A refrigerator that’s made completely of clay, that uses no electricity and still keeps food fresh for weeks!
In our previous post – Completing the Cold Chain at the collection point, we talked about how Promethean Power Systems, a company founded by two-American entrepreneurs is bringing innovative products to rural India to strengthen the Milk supply chain. But innovation doesn’t always have to come from research labs or huge-companies. Meet one of our own desi-inventors.
Prajapati Mansukhbhai Raghavjibhai, a simple potter from Wankaner, Gujarat sells a refrigerator made of Mitti (mud) that cools everything right from fruits and vegetables to milk and water, without the need of any electricity.

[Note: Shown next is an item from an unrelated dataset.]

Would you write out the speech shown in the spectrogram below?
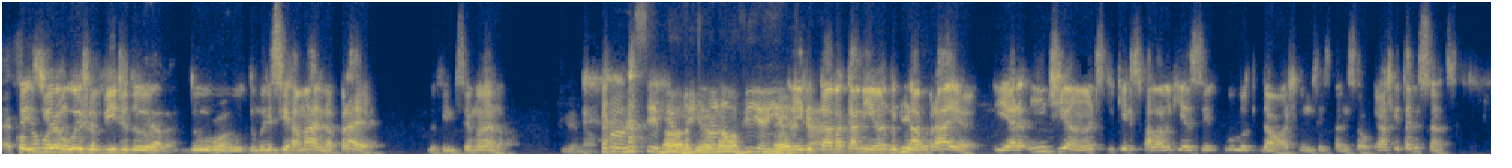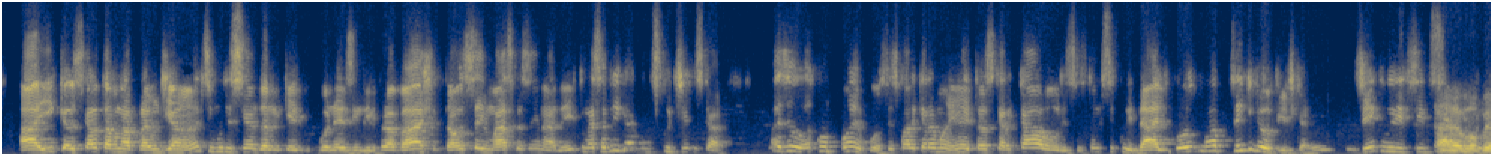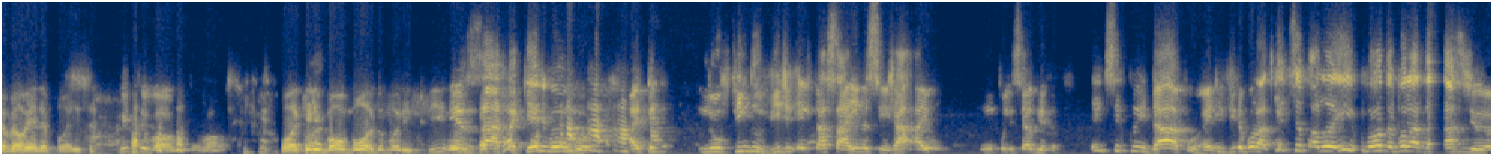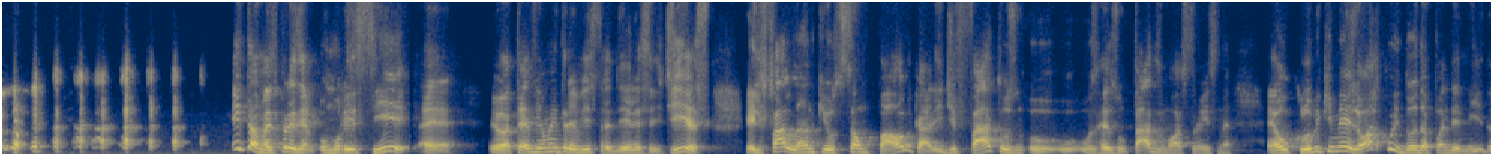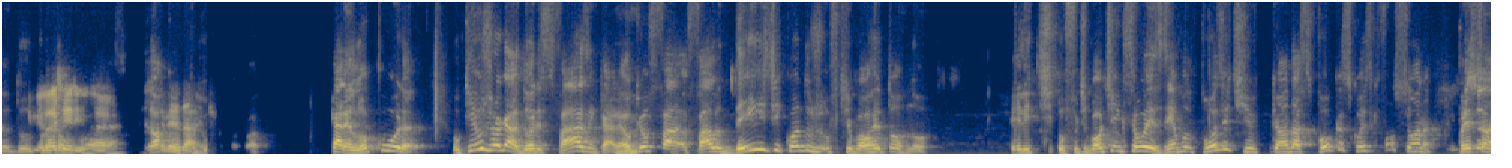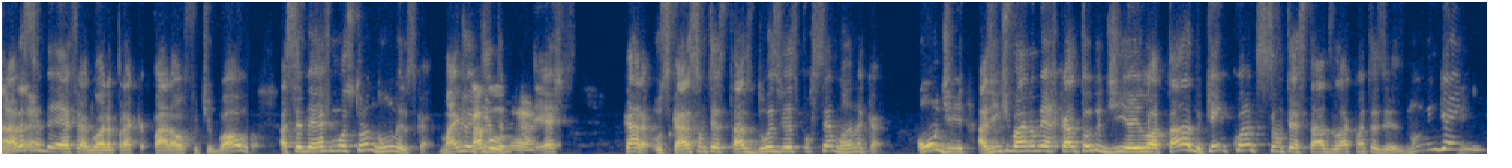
É, Vocês viram hoje o vídeo do, do, do Murici Ramalho na praia? No fim de semana? Não. Eu recebi não, o vídeo, mas não vi ainda. Ele estava caminhando na praia e era um dia antes do que eles falaram que ia ser o lockdown. Acho que não sei se está em São Eu acho que ele estava em Santos. Aí os caras estavam na praia um dia antes, e o Muricy andando com aquele bonezinho dele para baixo e tal, sem máscara, sem nada. Aí ele começa a brigar, a discutir com os caras. Mas eu acompanho, pô. Vocês falam que era amanhã, então os caras, calma, Muricy, vocês têm que se cuidar. Ele ficou, tem que ver o vídeo, cara. O jeito que o Muricy disse. Ah, eu vou ver, vou ver depois. Muito bom, muito bom. Ou aquele bom humor do Muricy, né? Exato, aquele bom humor. Aí tem, no fim do vídeo, ele tá saindo assim já, aí um policial grita: tem que se cuidar, pô. Aí ele vira bolado. O que, que você falou aí? Volta boladaço de novo. Então, mas, por exemplo, o Murici, é, eu até vi uma entrevista dele esses dias, ele falando que o São Paulo, cara, e de fato os, o, os resultados mostram isso, né? É o clube que melhor cuidou da pandemia. Do, melhor geriu, é. Melhor é verdade. Cara, é loucura. O que os jogadores fazem, cara, é o que eu falo desde quando o futebol retornou ele, o futebol tinha que ser o um exemplo positivo, que é uma das poucas coisas que funciona. Pressionar a CBF agora para parar o futebol, a CBF mostrou números, cara. Mais de 80 Acabou, mil é. testes. Cara, os caras são testados duas vezes por semana, cara. Onde a gente vai no mercado todo dia e lotado, quem quantos são testados lá quantas vezes? Não, ninguém.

He charges a mere Rs. 2,500 for a clay-based refrigerator that is believed to keep water-chilled, and fruits and vegetables fresh for weeks.
He was inspired to invent Mitticool during the Gujarat earthquakes of 2001, when he saw that poor people around him could not afford electrical appliances. Mansukhbhai realized that earthen pots are a poor man’s refrigerator and that he needs to find a way to make the best refrigerator he could make out of clay.
It took him four years to get the combination right, mixing and churning different types of clay in different proportions. He hit the jackpot with an unusual addition of sawdust and sand, which makes the soil porous and the interiors cold. Thus Mitticool was born-
Mitticool is divided into two compartments- the top half is a tank that stores water which in turn cools the lower half where milk and vegetables are stored. The magic really lies in the clay that is used to make Mitticool, the composition of which has been kept secret. But all we care about is that it works perfectly well.
From raw clay to a finished earthen refrigerator, it takes just a week to make Mitticool. Mansukhbhai sells 60-70 units of Mitticool a month to buyers from all across India while Chennai and Hyderabad have recorded the highest number of sales. Under this brand name he is also producing water filters, pressure cookers, and non-stick tawas all made of clay. He has received offers from retail brands like Relaince for Mitticool but he thinks that marketing through retail chains might push the prices up, thereby defeating his very idea behind making Mittcool.
Mansukhbhai continues on his mission for bringing cheap, safe and reliable cooling devices for the poor in India.